» **The task**
From the first line to the last, output the data exactly as it stands, minus its pictures.

[[ Records supplied, beginning ]]

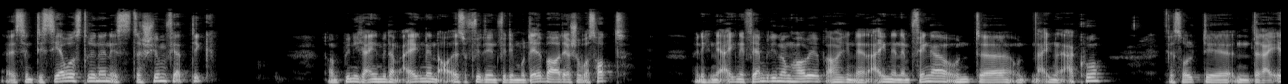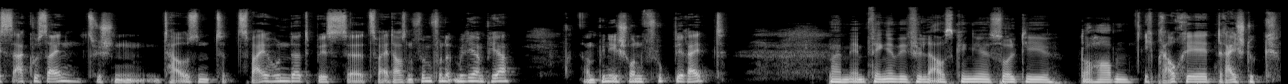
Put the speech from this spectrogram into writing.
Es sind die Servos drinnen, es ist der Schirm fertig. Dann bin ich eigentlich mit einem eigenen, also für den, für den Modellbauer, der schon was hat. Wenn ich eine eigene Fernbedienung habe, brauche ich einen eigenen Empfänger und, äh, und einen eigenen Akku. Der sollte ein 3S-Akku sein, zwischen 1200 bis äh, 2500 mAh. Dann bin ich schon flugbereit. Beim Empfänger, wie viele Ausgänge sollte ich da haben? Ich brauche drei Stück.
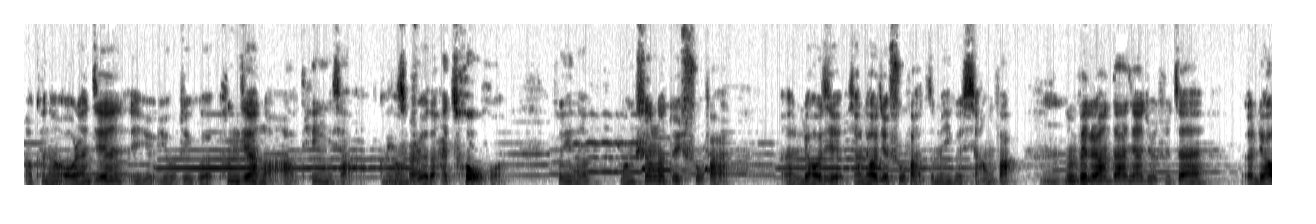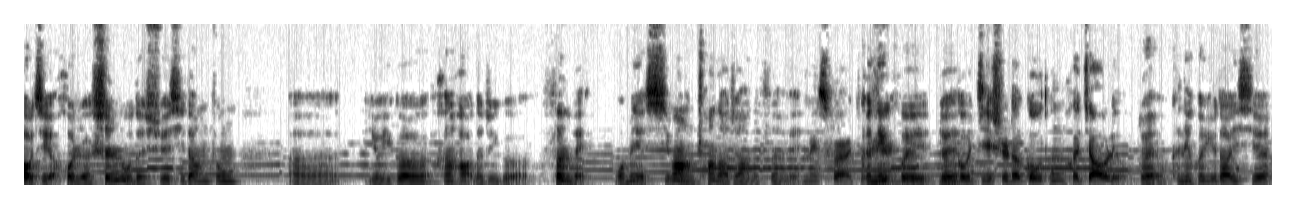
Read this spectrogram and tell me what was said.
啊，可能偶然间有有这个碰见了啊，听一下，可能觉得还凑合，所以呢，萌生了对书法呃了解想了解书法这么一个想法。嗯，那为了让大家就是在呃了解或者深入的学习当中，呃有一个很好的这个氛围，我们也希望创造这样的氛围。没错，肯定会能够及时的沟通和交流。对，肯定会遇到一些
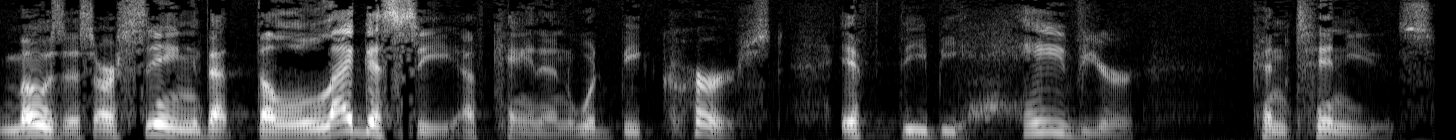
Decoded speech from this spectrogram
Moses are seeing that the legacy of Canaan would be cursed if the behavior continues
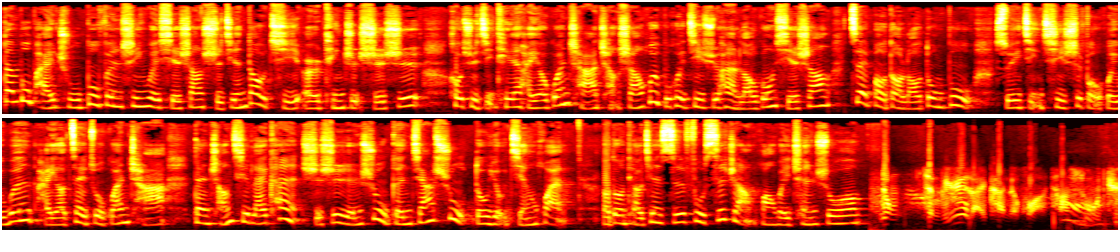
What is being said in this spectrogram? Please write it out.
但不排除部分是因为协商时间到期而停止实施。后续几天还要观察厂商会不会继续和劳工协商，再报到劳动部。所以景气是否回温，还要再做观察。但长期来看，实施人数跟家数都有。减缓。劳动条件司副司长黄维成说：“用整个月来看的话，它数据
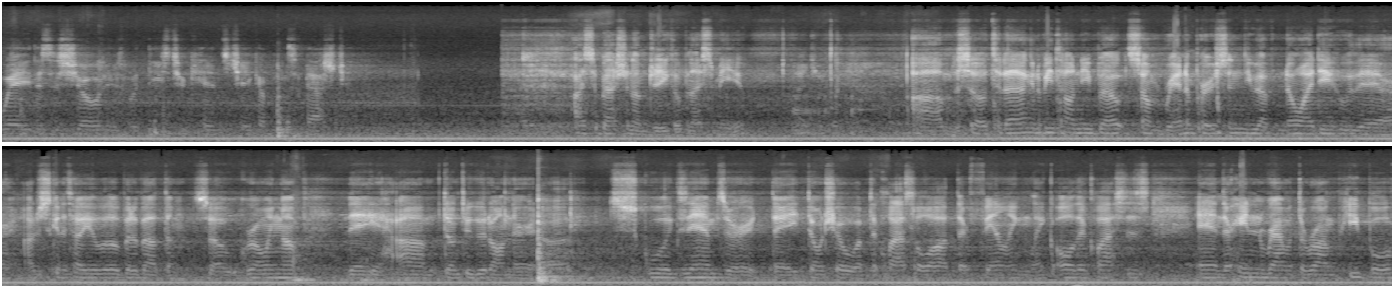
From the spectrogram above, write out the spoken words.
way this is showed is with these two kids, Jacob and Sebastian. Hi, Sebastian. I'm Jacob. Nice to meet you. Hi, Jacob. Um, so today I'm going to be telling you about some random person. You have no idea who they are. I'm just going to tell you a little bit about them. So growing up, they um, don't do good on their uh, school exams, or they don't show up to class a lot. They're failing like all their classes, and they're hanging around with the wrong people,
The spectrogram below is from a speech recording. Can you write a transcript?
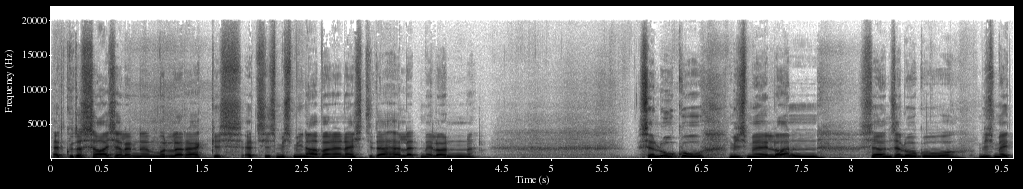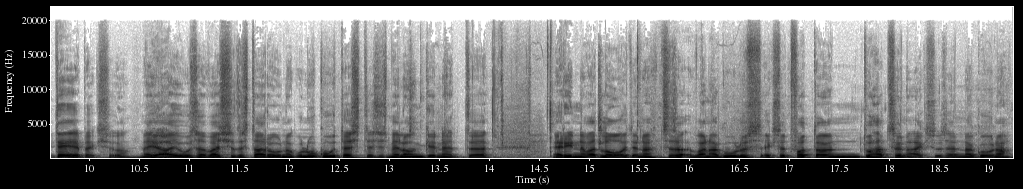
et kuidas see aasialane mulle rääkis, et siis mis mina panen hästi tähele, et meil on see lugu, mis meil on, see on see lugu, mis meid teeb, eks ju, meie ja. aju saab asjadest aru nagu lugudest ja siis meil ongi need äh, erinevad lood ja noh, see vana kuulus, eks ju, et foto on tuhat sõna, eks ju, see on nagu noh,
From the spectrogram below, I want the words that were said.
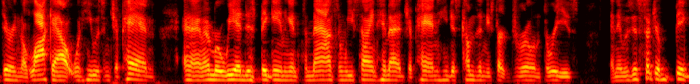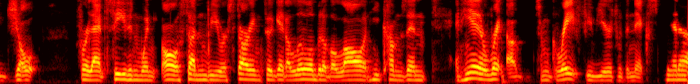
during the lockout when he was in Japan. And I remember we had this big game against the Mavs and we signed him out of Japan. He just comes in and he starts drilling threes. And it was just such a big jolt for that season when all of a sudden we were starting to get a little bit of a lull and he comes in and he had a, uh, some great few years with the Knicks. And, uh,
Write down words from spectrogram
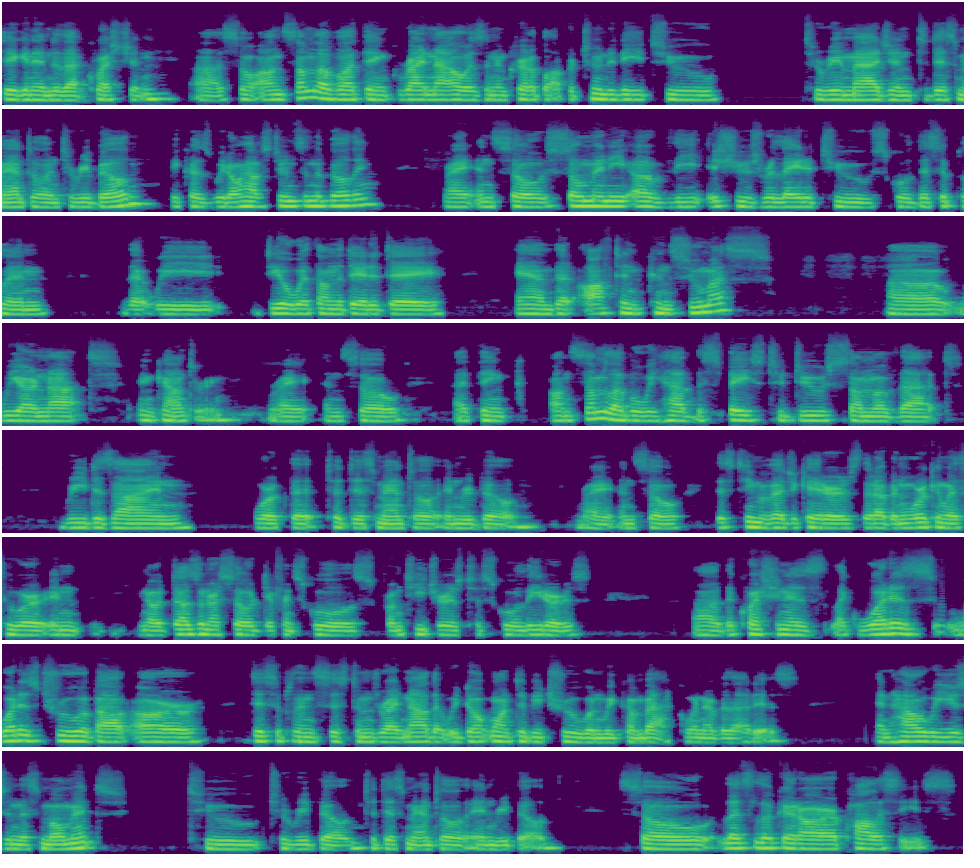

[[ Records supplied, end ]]

» **Exercise response**
Put the speech from this spectrogram into writing.
Es sind die Servos drinnen, es ist der Schirm fertig. Dann bin ich eigentlich mit einem eigenen, also für den, für den Modellbauer, der schon was hat. Wenn ich eine eigene Fernbedienung habe, brauche ich einen eigenen Empfänger und, äh, und einen eigenen Akku. Der sollte ein 3S-Akku sein, zwischen 1200 bis äh, 2500 mAh. Dann bin ich schon flugbereit. Beim Empfänger, wie viele Ausgänge sollte ich da haben? Ich brauche drei Stück.
Read this spectrogram and tell me what was said.
啊，可能偶然间有有这个碰见了啊，听一下，可能觉得还凑合，所以呢，萌生了对书法呃了解想了解书法这么一个想法。嗯，那为了让大家就是在呃了解或者深入的学习当中，呃有一个很好的这个氛围，我们也希望创造这样的氛围。没错，肯定会能够及时的沟通和交流。对，肯定会遇到一些
Decoded speech from this spectrogram
Moses are seeing that the legacy of Canaan would be cursed if the behavior continues
What is being said in this spectrogram? Please write it out.
但不排除部分是因为协商时间到期而停止实施。后续几天还要观察厂商会不会继续和劳工协商，再报到劳动部。所以景气是否回温，还要再做观察。但长期来看，实施人数跟家数都有。减缓。劳动条件司副司长黄维成说：“用整个月来看的话，它数据
From the spectrogram above, write out the spoken words.
way this is showed is with these two kids, Jacob and Sebastian. Hi, Sebastian. I'm Jacob. Nice to meet you. Hi, Jacob. Um, so today I'm going to be telling you about some random person. You have no idea who they are. I'm just going to tell you a little bit about them. So growing up, they um, don't do good on their uh, school exams, or they don't show up to class a lot. They're failing like all their classes, and they're hanging around with the wrong people,
The spectrogram below is from a speech recording. Can you write a transcript?
et kuidas see aasialane mulle rääkis, et siis mis mina panen hästi tähele, et meil on see lugu, mis meil on, see on see lugu, mis meid teeb, eks ju, meie ja. aju saab asjadest aru nagu lugudest ja siis meil ongi need äh, erinevad lood ja noh, see vana kuulus, eks ju, et foto on tuhat sõna, eks ju, see on nagu noh,
From the spectrogram below, I want the words that were said.
during the lockout when he was in Japan. And I remember we had this big game against the Mavs and we signed him out of Japan. He just comes in and he starts drilling threes. And it was just such a big jolt for that season when all of a sudden we were starting to get a little bit of a lull and he comes in and he had a, uh, some great few years with the Knicks. And, uh,
Write down words from spectrogram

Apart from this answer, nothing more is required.